> [WORK TO COMPLETE]
Look in the data below for the line that has "Here is speech", then print exactly every line from there through the line that has "Could you write", leaving pictures out.

> [LISTED RECORDS]
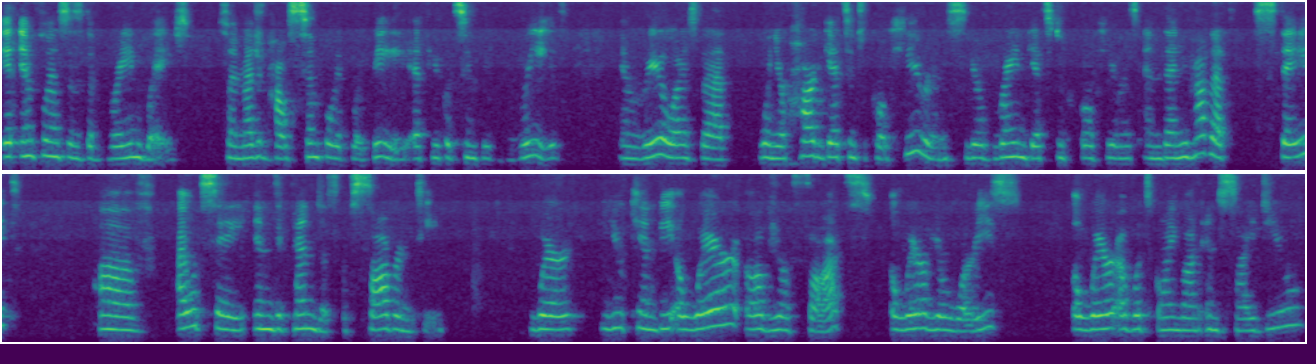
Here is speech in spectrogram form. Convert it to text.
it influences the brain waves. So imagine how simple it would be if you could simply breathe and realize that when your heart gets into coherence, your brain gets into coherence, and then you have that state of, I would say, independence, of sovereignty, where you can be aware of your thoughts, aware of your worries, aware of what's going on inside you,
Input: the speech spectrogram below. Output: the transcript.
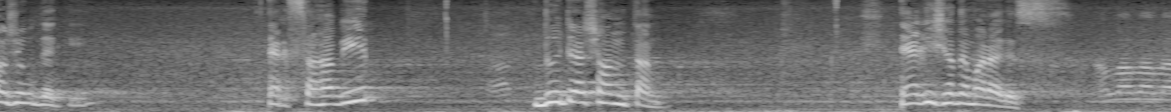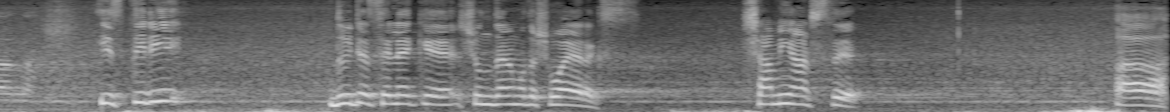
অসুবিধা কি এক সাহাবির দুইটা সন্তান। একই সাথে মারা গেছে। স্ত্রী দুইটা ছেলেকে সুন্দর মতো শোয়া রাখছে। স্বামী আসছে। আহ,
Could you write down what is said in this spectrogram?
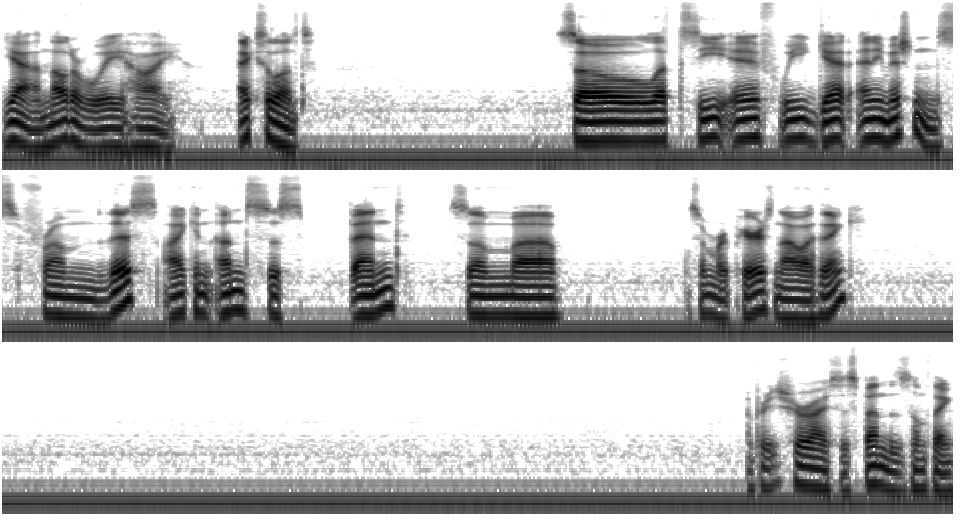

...

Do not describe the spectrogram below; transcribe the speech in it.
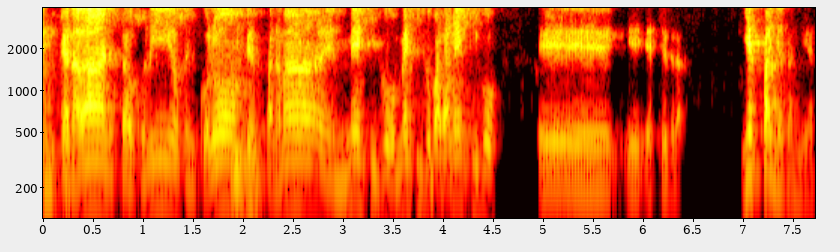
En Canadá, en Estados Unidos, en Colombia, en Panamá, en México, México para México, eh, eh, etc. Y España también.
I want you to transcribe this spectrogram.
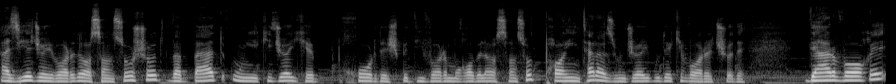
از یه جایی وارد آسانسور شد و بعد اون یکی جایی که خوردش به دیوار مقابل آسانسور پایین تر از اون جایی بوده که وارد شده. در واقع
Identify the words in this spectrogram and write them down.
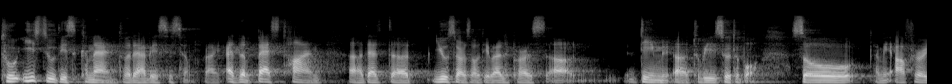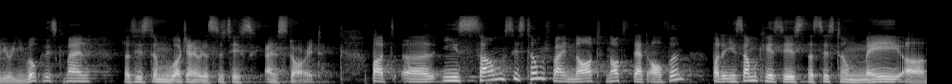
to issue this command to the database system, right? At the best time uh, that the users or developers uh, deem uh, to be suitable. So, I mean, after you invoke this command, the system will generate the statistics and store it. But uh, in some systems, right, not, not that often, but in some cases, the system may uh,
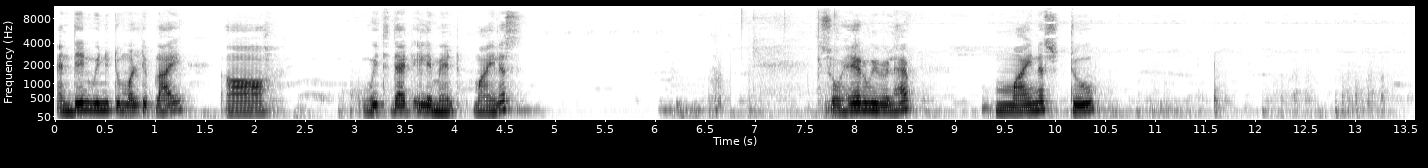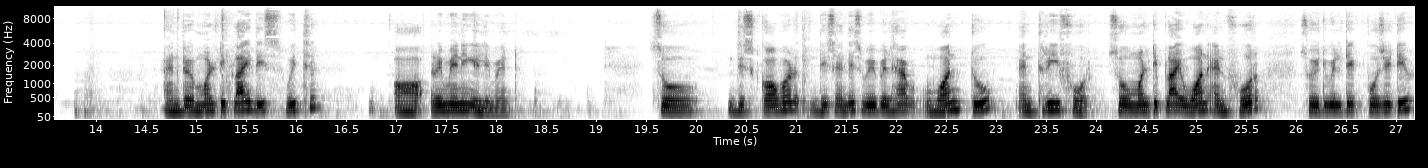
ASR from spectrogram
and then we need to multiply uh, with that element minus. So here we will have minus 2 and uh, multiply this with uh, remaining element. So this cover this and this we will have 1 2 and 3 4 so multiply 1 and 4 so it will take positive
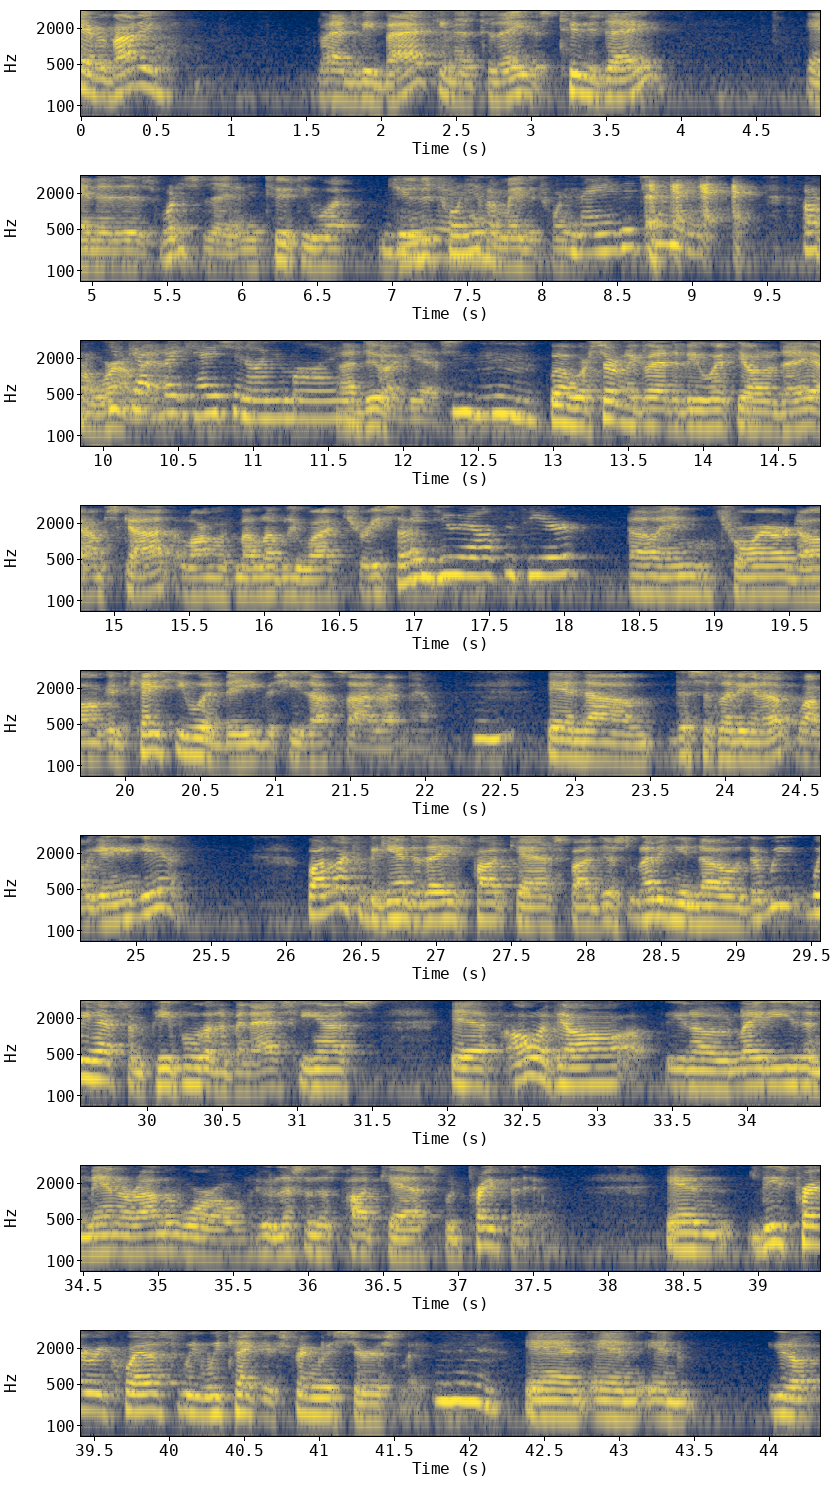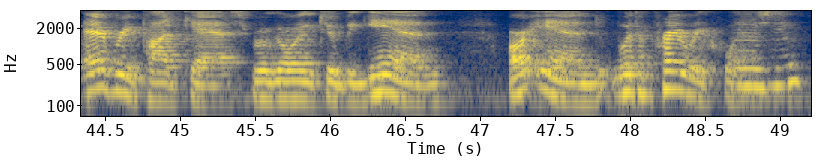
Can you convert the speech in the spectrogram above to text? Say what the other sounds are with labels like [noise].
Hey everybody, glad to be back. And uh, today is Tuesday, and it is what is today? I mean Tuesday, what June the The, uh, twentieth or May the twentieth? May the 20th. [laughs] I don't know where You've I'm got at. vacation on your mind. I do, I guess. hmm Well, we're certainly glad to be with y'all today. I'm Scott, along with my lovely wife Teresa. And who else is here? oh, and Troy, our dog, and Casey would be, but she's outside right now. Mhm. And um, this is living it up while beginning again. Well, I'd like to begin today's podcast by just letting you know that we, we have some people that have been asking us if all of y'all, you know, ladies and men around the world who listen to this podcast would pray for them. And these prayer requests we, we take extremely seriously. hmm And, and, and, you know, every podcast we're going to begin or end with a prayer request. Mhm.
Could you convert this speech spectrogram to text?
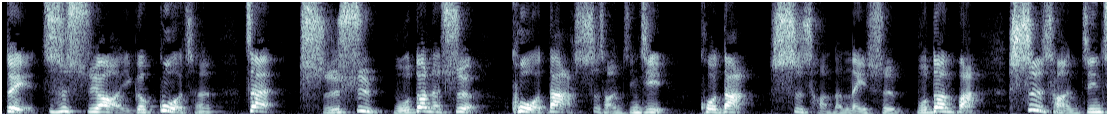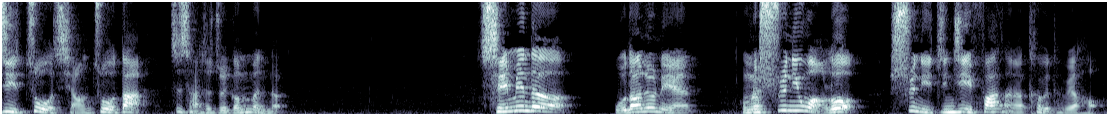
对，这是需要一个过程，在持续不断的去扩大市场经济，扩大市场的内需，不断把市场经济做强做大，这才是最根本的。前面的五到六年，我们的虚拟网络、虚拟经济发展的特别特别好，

> [RESPONSE TO THE TASK]
Here is speech in spectrogram form. Convert it to text.
it influences the brain waves. So imagine how simple it would be if you could simply breathe and realize that when your heart gets into coherence, your brain gets into coherence, and then you have that state of, I would say, independence, of sovereignty, where you can be aware of your thoughts, aware of your worries, aware of what's going on inside you,
Input: the speech spectrogram below. Output: the transcript.
অসুবিধা কি এক সাহাবির দুইটা সন্তান। একই সাথে মারা গেছে। স্ত্রী দুইটা ছেলেকে সুন্দর মতো শোয়া রাখছে। স্বামী আসছে। আহ,
Could you write down what is said in this spectrogram?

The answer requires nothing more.